Spot may be modular, but even modularity has a limit. That’s why Handle exists. Playter believes Boston Dynamics ultimately needs to build more robots in different form factors.
“In the construction industry, there’s lots of big heavy things that need to be held in place,” Playter said. “There’s a lot of two-person lifting jobs that might be able to be a one-person lifting job if you had a robot helping to carry some of that load, or something like that. These are confined spaces. These can be big and heavy. It can be drywall. It can be HVAC equipment. It can be ducting. You can’t really use robotics in those environments now because the robots are typically fixed-position robots, and they’re big and heavy. But what if you could build a robot that was light enough to be mobile on a construction site but big enough to pick up, I don’t know, a piece of drywall and hold it up while somebody else screwed the screws or managed the whole process? That’s the thing I envision, but Spot is not going to do that, and neither is Handle. It needs to be a bigger robot that can handle that kind of stuff but could still be mobile.”
Robots in the home
In June, Raibert revealed that the company wants to sell Spot for the home “someday.” We asked the new CEO on the thinking there.
“We really started with business applications because we knew that the robot is still an expensive proposition for a personal consumer, I think,” Playter said. “You can’t build a robot with the capabilities that Spot has at the price point of, I don’t know, an autonomous vacuum cleaner or something like that. So we really started with business because we knew it was going to need to probably exceed the price of the consumer. The value of the robot is clear and makes sense from a return on investment kind of application.”
The big exercise was to figure out how to reliably build a robot at scale, including manufacturing, service, and support. As the company gets better at that, it has to figure out how to keep driving costs down.
“I think that the vision of eventually having a robot for the home is still strong,” Playter said. “I think it’s going to take a little while to get there because I think the cost needs to be for some personal consumer-type thing in the few thousands of dollars. And we’re obviously in the several tens of thousands of dollars now. But I think everything that we will learn in terms of the capabilities of the machines and producing them and supporting them is all providing the foundation for eventually doing something at sort of that consumer level.”
Price and value proposition

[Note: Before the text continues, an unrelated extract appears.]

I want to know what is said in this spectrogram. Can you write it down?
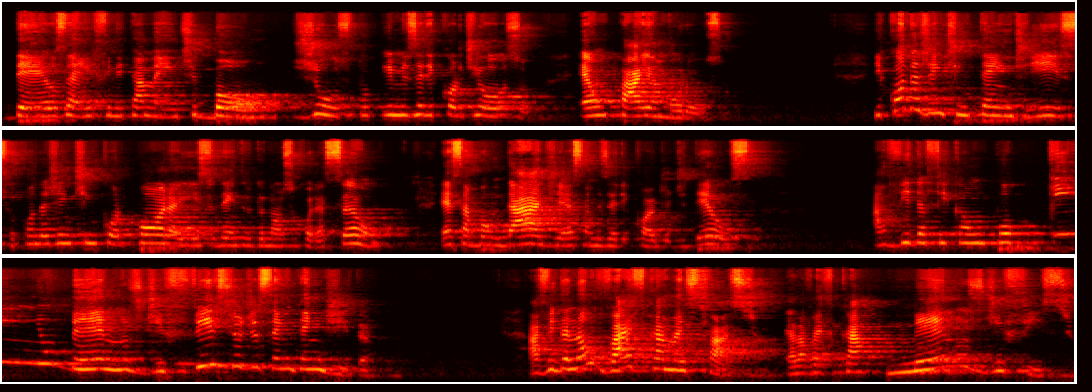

As with any consumer product, price is key. We asked Playter what his target price would be for a home robot. “Well, certainly below $10,000. Go look at your robotic vacuum cleaners that are $1,000.” But reaching that price point would be easier said than done. “I think it may be hard to get Spot to $1,000, but I think several thousand dollars might be feasible at large enough scale,” Playter said.
The value proposition, which could be anything from entertaining humans to helping them, remains an open question.
“Honestly, I don’t know yet,” Playter said. “I’m not really focused on that. I think that’s a ways off still. To be honest, I’m focused on the industrial applications of the robot we have now and the other robots that we’re building for logistics. That’s really where I’m focused. Part of the larger picture for us is we aspire to build these transformative robots, and I think it’s a great vision to imagine building a less expensive version that people would want in their home, but honestly that’s a little bit over the horizon for us.”